Posted on 15/09/2016 by Rob Hayter
People are naturally biased, which means even when you intend to be completely fair, your brain has a hard time remaining impartial. Cognitive biases are the inherent thinking assumptions and short cuts that humans make in processing information; the mental stumbling blocks that can affect our behaviour and can prevent us acting in our own best interests.
Typical effects of cognitive bias include being too quick to jump to a decision and ignoring contradictory evidence, being overly zealous in defending your decision and selectively looking for evidence to back up your decision rather than objectively weighing up all available information. Cognitive biases may result in poor decisions which are ultimately costly, particularly for individuals and organisations involved in the interview process.
So what are some of the most common cognitive biases that affect the recruitment process, and how can you overcome them to determine who is really the best candidate for your role?
Primacy / Recency Bias
Primacy bias refers to the natural tendency to remember more about and therefore over-prioritise the first thing or event in a sequence; in this case the first candidate to be interviewed. Recency bias is similar, but describes preference given to the most recent in the sequence. When asked to recall lots of items on a list, the ones we remember best are those at the beginning and end of the list.
When we are presented with a large amount of information that requires constant evaluation, as when we interview a series of candidates, we become mentally tired and our brains tend to take shortcuts. If the interview process is simple and quick, we tend to remember the first interviewee best. If the process is more drawn-out, we usually remember the most recent candidate more.
These effects can also occur during individual interviews, causing you to rely on your first impression of a candidate, rather than concentrate on what they say throughout. Similarly, if a candidate does well in the interview overall, but you get a negative impression from an answer towards the end of the interview, that is likely to stick in your mind more than the rest.
Contrast bias occurs when you see a particularly good or bad interviewee, who then becomes a benchmark against which other applicants are evaluated. If you see a star candidate, but are unable to secure them for the role, you may reject others who could prove more than capable. Or after interviewing a particularly low calibre candidate, you may give the next interviewee a high score simply because they perform less badly than the previous applicant.
Availability bias describes the idea that if you can remember something, it must be more important than characteristics that cannot be recalled. During the interview process, any aspects that are more unusual and therefore more memorable, are therefore more likely to be remembered and influence the decision-making process.
This is a particular issue during recruitment as studies have found that interviewers are more influenced by negative information than positive. For example, if a candidate had an unusual weakness in their application, that would be more likely to be remembered than any standard positive responses they gave, which could negatively bias the final decision in an unjustified way.

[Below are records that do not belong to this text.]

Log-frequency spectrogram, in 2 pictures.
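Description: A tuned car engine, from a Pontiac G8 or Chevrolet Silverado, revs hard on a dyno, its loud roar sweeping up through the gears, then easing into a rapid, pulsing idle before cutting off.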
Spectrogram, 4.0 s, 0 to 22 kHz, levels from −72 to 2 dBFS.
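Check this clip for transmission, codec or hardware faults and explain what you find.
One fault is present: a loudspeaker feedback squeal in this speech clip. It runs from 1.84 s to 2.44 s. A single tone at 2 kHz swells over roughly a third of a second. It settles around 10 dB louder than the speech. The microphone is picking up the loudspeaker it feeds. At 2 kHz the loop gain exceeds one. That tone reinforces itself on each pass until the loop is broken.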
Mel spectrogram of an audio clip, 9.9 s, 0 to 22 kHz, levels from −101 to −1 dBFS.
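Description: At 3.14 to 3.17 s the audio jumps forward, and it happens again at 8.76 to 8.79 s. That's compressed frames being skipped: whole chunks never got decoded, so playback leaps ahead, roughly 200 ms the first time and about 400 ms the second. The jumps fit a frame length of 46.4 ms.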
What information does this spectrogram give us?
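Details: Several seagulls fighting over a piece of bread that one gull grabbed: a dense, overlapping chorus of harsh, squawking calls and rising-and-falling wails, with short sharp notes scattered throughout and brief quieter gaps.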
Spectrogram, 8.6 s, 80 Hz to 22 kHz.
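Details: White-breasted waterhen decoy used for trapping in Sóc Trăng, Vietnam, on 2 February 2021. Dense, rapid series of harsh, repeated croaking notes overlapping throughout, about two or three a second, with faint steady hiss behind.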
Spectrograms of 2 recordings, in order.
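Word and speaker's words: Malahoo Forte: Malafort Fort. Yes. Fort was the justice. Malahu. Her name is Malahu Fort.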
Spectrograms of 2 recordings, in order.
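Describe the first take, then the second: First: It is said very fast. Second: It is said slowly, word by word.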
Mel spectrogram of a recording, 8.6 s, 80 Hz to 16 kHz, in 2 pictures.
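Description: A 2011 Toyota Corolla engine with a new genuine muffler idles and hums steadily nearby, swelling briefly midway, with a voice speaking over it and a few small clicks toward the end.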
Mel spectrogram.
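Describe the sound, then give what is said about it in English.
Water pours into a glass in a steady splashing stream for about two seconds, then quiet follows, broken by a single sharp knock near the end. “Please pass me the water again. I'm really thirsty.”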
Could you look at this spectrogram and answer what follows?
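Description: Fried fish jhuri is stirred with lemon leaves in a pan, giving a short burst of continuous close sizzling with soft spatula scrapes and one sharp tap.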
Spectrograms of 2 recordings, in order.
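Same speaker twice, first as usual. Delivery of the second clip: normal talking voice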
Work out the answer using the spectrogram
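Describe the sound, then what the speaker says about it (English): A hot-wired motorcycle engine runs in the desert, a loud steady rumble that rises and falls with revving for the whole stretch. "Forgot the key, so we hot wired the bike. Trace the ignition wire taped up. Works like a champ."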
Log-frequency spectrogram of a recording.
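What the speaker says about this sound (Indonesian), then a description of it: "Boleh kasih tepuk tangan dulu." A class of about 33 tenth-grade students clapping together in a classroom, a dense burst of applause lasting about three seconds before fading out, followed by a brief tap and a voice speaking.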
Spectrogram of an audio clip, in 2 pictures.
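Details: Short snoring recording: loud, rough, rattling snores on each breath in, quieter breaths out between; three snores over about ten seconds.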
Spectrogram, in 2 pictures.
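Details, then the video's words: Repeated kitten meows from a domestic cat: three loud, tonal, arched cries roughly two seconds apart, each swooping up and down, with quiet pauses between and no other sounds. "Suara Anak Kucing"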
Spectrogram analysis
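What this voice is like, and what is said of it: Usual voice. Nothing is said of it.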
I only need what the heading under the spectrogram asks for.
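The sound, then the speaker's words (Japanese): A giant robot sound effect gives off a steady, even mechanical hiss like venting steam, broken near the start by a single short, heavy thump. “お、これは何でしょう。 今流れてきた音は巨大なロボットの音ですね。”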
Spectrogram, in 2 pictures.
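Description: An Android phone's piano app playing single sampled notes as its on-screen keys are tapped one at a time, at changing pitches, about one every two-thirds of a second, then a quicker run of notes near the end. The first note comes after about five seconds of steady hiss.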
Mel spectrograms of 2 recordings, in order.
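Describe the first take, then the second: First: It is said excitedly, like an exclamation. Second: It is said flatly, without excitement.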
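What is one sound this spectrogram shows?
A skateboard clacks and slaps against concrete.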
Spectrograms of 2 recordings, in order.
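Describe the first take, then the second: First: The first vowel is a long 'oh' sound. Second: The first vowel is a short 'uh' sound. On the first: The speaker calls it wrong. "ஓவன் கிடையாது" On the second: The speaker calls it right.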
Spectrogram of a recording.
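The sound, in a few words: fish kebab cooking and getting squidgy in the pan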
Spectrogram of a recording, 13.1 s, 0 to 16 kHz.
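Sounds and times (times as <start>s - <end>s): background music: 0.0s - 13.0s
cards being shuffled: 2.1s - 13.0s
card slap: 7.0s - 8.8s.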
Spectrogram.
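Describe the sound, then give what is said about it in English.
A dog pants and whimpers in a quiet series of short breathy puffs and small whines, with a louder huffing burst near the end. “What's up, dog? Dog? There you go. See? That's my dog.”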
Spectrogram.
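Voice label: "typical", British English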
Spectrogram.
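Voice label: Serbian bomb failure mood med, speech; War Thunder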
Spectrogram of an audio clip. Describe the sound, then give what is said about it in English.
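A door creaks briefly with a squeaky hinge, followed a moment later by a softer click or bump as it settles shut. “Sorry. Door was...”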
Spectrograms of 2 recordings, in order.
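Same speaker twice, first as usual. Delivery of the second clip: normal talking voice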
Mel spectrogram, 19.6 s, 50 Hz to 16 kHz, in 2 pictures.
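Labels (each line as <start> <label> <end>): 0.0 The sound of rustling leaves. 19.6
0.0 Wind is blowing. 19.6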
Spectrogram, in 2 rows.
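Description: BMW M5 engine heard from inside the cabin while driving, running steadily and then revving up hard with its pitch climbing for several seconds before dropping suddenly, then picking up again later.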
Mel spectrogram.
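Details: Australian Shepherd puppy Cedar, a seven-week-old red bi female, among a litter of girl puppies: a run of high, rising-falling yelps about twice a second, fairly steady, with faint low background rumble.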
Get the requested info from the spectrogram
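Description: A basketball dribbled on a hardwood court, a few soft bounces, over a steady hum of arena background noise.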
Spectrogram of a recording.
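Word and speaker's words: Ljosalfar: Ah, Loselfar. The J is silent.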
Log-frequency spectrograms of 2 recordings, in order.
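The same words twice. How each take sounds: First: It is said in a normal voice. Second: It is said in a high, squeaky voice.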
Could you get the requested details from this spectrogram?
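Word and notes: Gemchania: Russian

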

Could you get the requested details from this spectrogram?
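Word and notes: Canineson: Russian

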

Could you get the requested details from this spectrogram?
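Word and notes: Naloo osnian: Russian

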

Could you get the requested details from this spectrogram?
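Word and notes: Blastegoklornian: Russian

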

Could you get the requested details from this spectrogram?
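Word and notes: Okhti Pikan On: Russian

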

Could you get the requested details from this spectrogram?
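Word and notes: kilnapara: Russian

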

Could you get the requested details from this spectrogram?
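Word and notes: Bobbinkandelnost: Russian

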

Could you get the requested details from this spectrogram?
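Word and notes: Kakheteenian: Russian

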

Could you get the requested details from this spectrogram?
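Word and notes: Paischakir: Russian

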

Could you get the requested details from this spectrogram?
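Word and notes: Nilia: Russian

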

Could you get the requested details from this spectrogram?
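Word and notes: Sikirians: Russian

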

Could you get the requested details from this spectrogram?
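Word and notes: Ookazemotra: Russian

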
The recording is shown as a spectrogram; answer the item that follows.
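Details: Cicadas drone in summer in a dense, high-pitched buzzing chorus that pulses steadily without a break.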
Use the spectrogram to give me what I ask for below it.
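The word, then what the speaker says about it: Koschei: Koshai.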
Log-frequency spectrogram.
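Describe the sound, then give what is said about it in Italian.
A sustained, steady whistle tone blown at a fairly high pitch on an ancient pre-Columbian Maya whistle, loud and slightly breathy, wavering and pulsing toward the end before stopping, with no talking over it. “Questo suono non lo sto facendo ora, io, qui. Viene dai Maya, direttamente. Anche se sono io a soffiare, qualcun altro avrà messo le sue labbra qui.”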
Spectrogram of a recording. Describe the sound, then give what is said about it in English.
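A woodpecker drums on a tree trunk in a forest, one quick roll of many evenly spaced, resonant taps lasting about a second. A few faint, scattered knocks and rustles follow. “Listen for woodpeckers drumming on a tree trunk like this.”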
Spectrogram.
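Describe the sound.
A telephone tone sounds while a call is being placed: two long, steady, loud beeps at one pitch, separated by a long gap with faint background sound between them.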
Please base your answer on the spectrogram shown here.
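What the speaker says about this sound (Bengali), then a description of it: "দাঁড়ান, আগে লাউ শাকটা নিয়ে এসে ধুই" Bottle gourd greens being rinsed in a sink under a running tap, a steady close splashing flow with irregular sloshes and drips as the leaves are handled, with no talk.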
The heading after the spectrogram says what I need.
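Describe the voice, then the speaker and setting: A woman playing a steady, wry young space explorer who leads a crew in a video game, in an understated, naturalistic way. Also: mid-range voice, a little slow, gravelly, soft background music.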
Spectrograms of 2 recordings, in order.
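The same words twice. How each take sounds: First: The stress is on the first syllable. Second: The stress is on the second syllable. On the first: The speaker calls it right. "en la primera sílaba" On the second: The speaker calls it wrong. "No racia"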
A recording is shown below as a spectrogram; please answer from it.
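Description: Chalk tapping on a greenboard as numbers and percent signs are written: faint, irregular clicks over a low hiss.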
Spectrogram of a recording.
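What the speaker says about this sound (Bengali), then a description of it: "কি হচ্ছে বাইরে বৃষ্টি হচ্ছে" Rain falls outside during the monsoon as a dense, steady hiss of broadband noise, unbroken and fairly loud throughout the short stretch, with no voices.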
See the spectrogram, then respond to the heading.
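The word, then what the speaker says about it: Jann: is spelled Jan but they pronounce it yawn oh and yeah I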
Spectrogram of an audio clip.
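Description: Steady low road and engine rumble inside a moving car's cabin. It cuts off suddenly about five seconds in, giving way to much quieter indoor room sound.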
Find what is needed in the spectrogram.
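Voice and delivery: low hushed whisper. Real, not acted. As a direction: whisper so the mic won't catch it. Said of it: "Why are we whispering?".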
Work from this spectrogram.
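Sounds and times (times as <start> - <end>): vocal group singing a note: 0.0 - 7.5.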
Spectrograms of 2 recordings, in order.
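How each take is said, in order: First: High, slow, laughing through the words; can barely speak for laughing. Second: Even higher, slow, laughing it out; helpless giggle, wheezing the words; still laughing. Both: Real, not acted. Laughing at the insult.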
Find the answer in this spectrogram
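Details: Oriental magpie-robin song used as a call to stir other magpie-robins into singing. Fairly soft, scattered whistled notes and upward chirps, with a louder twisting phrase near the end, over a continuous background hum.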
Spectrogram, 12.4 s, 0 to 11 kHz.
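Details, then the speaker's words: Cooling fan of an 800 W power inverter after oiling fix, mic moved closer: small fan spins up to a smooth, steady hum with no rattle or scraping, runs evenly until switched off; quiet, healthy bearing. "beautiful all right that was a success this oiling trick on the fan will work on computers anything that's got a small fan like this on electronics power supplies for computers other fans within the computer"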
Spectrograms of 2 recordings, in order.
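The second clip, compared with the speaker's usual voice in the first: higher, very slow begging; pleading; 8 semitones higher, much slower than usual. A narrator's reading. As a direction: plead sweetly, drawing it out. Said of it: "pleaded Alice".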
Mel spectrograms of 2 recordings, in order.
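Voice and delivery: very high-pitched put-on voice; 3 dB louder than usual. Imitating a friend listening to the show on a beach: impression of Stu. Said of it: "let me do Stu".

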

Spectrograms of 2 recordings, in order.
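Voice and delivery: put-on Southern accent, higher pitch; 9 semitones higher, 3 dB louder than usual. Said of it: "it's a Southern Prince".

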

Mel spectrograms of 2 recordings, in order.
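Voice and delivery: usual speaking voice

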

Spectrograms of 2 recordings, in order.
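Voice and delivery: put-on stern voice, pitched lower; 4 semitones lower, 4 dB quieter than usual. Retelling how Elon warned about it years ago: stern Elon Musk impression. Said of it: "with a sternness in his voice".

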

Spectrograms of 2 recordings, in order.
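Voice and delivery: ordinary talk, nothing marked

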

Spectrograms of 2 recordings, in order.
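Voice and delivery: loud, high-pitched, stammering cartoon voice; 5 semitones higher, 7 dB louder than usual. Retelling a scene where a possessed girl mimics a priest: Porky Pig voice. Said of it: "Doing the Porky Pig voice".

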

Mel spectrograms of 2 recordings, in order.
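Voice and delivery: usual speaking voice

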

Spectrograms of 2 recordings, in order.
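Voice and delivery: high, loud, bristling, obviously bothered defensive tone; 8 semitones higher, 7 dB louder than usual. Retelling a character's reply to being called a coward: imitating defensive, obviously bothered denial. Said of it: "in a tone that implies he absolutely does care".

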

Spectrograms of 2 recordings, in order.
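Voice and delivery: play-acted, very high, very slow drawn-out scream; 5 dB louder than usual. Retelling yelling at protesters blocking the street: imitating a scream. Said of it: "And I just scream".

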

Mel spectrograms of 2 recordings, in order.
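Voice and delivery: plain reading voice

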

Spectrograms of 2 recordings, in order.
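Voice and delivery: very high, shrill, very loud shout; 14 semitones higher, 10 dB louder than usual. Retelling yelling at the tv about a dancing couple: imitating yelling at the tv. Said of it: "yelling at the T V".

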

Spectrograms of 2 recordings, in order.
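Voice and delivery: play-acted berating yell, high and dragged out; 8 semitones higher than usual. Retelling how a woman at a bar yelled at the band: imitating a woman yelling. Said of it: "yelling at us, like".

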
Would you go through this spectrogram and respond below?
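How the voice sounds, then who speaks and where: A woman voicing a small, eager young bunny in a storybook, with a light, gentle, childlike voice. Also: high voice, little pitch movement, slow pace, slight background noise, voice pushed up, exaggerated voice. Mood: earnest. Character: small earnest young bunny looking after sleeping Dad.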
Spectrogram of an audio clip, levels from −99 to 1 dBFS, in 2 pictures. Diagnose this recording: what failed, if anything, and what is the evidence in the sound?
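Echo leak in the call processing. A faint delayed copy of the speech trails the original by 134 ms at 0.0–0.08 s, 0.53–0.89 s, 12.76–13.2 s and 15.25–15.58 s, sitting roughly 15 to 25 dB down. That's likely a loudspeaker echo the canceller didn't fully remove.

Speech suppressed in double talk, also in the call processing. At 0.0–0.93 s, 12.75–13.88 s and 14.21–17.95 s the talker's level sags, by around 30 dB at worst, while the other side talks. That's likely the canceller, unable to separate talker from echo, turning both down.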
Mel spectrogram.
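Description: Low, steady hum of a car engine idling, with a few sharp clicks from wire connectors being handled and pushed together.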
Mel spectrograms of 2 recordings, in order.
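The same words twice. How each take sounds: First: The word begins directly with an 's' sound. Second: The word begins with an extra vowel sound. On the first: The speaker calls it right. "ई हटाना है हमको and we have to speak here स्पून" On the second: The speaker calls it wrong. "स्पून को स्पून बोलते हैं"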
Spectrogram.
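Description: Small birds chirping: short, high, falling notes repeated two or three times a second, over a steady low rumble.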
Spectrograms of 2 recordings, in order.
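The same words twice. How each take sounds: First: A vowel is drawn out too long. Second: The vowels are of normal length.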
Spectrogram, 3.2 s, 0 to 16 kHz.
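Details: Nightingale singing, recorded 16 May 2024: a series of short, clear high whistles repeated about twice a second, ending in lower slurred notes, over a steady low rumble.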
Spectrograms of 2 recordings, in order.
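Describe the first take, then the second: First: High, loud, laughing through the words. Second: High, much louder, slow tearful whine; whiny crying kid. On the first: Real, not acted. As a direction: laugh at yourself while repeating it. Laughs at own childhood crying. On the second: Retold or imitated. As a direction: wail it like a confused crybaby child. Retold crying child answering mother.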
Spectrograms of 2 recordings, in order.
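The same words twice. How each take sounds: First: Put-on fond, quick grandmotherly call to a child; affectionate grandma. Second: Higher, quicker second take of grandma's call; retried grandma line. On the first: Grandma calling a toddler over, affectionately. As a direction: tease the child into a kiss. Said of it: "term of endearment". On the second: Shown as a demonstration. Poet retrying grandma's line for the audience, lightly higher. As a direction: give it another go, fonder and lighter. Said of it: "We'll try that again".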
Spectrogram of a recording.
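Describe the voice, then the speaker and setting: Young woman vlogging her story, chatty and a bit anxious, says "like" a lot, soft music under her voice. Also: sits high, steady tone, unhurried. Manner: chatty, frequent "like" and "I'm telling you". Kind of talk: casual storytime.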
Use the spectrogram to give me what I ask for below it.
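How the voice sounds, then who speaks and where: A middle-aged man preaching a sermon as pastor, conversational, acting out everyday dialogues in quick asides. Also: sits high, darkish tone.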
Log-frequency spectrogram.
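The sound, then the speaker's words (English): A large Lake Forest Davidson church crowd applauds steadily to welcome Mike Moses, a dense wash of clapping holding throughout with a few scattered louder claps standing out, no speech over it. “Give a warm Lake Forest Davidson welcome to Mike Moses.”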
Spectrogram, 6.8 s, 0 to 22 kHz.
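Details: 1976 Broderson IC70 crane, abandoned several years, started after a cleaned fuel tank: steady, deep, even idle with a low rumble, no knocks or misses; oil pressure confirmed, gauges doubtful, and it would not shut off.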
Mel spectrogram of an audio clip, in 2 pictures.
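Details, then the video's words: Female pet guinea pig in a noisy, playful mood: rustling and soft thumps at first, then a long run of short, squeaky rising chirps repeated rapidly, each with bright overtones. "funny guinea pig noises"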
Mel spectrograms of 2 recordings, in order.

Confirmation bias refers to our tendency to make an initial preconception and then seek out information to confirm this, ignoring any contradictory evidence. Most people unconsciously prefer information that confirms what they already believe.
This often results from interviewers being overly confident about their initial evaluations and reluctant to accept that they may not be accurate. For example, a recruiter may make a judgement about a candidate based on their CV or on their first impression. And additional information gathered during the interview process is likely to hold more weight if it supports that initial bias.
Representativeness bias is the tendency of people to ‘judge a book by its cover’ or to assume that because two people are similar, they share all the same characteristics. For example, if an employer hires a particularly successful individual who went to a prestigious university, they are more likely to subconsciously believe that all interviewees who attended the same university will also be successful new hires.
This bias can inadvertently result in stereotyping, which is problematic if it applies to factors like a candidate’s physical attractiveness, political persuasion or economic background, but is illegal discrimination if it involves ‘protected characteristics’ such as gender, race or disability.
So how do you combat unconscious bias?
Cognitive biases have evolved in order to help us filter information and make decisions, but they can lead us to make the wrong call. Just being aware that they exist is not enough; to make decisions as free from bias as possible it is necessary to introduce procedures to help combat these mental shortcuts.
Some basic methods of making more informed decisions include:
- Don’t rely on your instinct or ‘gut feeling’
- Keep the interview process as similar as possible each and every time, eg don’t hold some interviews in person and some via Skype
- Create a standard list of questions and make sure you ask them in the same order to every candidate
- Create a scoring procedure and give all interviewees scores against specific questions or traits from the person specification
- Take good notes during the interview and take some time to flesh them out after the interview
- Involve others in the process; get their input and justify your decisions to them
If you’d like to conduct interviews in a neutral but professional environment, TPP lets organisations use our interview space for free. And if you need any further help or advice during the interview process, our consultants are happy to help.
Contact me at firstname.lastname@example.org and 020 7198 6060.